This study is aimed at describing the prevalence of and risk factors associated with early post-operative complications after Crohn’s disease-related intestinal resection.
This was a retrospective analysis of data from the PRACTICROHN cohort. Adult Crohn’s disease patients who underwent ileocolonic resection with ileocolonic anastomosis between January 2007 and December 2010 were included. The complications evaluated included death, ileus, anastomotic leak, abscess, wound infection, catheter-related infection, digestive bleeding and other extra-abdominal infections that occurred in the 30 days after surgery.

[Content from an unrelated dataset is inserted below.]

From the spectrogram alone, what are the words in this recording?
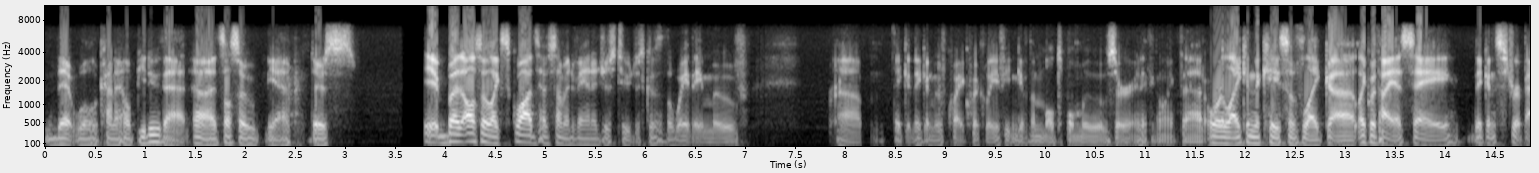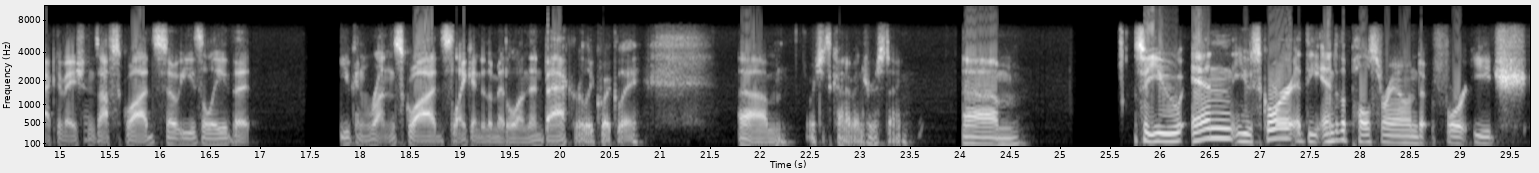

A total of 364 patients (median age at surgery 38 years and 50% men) were included. Indication for surgery was: stricturing disease (46.4%), penetrating disease (31.3%), penetrating and stricturing disease (14.0%) or resistance to medical treatment (5.8%). Early complications were recorded in 100 (27.5%) patients, with wound infection, intra-abdominal abscess and anastomotic leakage being the most frequent complications. Median hospitalization duration was 16 days for patients with complications vs. 9 days without complications (P < 0.001). Complications were more common among patients with penetrating disease (36/114, 31.6%) and those refractory to treatment (9/21, 42.9%) compared with stricturing disease (45/169, 26.6%) or stricturing + penetrating disease (6/51, 11.8%) (P = 0.040). The rate of complications was higher among patients with diagnosis made at the time of surgery (15/31, 48.4%) compared with the rest (85/331, 25.7%) (P = 0.013). Medication received at the time of surgery did not affect the rate of complications.

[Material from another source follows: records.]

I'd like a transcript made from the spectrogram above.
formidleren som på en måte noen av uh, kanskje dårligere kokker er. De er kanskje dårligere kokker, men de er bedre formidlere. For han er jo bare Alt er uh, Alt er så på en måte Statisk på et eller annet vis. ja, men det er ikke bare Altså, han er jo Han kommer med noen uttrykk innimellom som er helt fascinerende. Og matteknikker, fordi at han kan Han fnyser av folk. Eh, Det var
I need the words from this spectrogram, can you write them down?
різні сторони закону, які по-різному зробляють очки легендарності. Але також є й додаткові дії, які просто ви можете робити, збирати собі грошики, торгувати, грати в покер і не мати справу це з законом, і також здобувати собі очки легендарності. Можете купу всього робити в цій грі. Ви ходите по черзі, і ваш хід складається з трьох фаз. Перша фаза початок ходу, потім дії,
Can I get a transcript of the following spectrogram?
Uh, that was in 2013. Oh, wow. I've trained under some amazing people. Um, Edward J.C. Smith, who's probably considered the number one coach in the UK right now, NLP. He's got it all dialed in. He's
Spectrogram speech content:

Almost a quarter of patients developed early complications after intestinal resection. Penetrating disease and urgent surgery were associated with an increased risk of complications.

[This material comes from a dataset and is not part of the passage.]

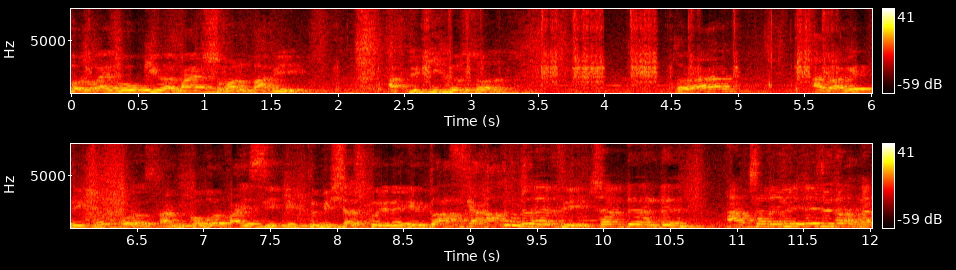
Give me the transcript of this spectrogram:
বড় ভাই বউ কি হয় মায়ের সমান ভাবি। আর তুই কি করছ তোরা আর আগে তুই সব করস আমি খবর পাইছি কিন্তু বিশ্বাস করি না কিন্তু আজকে হাত উঠে ধরছি। সাহেব দেখেন দেখেন আচ্ছা এই যে দেখেন।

Gutierrez A, Rivero M, Martin-Arranz MD, et al. Perioperative management and early complications after intestinal resection with ileocolonic anastomosis in Crohn’s disease: analysis from the PRACTICROHN study. Gastroenterol Rep (Oxf). 2019;doi:10.1093/gastro/goz010.